2) We must write what we feel compelled to write.  Thoreau didn’t believe in catering to trends, or to any external systemic expectations.  This isn’t to say he endorsed opposing every element of the system simply to oppose it; but he did believe in acting according to individual conscience (“…I am as desirous of being a good neighbor as I am of being a bad subject…”), in questioning everything (and I mean everything), and in seeking out a richly textured life. 

Our interests may indeed align with those that have reached critical mass at the popular level—which currently includes Young Adult literature, dystopias, romance, and a number of other genres—or they may not.  We must allow ourselves the opportunity to color in and outside of the lines—and live in fervent belief that we define the framework of our own success (as self-published authors, among other things).  This is Thoreau’s legacy, as muddled of a self-publishing icon as he may be: writing is not a game of comparison, in which we win or lose.

Thoreau’s fusty vocabulary and complex argumentative structure might prove a barrier to a modern reader of Walden, but it has routinely defied the odds and repeatedly surged in popularity.  This is a book that hasn’t been out of print since 1862, the year of Thoreau’s death.  (It was originally published in 1854.)  Still, he rattles off a few zingers that leave me breathless.  I’m going to close today’s blog in his words—and in what I think makes for a resounding metaphor for rejecting any institution—including, perhaps, the institution of traditional publication?—that has lost touch with its participants:

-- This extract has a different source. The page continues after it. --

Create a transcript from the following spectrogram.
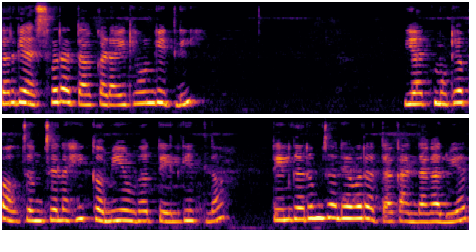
तर गॅसवर आता कढाई ठेवून घेतली. यात मोठ्या पाव चमच्यालाही कमी एवढं तेल घेतलं. तेल गरम झाल्यावर आता कांदा घालूयात.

“Rather than love, than money, than fame, give me truth.  I sat at a table where were rich food and wine in abundance, and obsequious attendance, but sincerity and truth were not; and I went away hungry from the inhospitable board.  The hospitality was as cold as the ices.  I thought that there was no need of ice to freeze them.  They talked to me of the age of the wine and the fame of the vintage; but I thought of an older, a newer, and purer wine, of a more glorious vintage, which they had not got, and could not buy.  The style, the hosue and grounds and ‘entertainment’ pass for nothing with me.  I called on the king, but he made me wait in his hall, and conducted like a man incapacitated for hospitality.  There was a man in my neighborhood who lived in a hollow tree.  His manners were truly regal.  I should have done better had I called on him.”

* NOTE: all quotations sourced from The Norton Anthology of American Literature, Vol. I (2008 edition).

If you have any comments, reflections, or suggestions for this new series, I’d love to hear them.  Drop me a line in the comments box, and watch this space on Wednesdays in 2015!

KellyABOUT KELLY SCHUKNECHT: Kelly Schuknecht is the Executive Vice President of Outskirts Press. In addition to her contributions to the Outskirts Press blog at blog.outskirtspress.com, Kelly and a group of talented marketing experts offer book marketing services, support, and products to not only published Outskirts Press authors, but to all authors and professionals who are interested in marketing their books and/or careers. Learn more about Kelly on her blog, kellyschuknecht.com.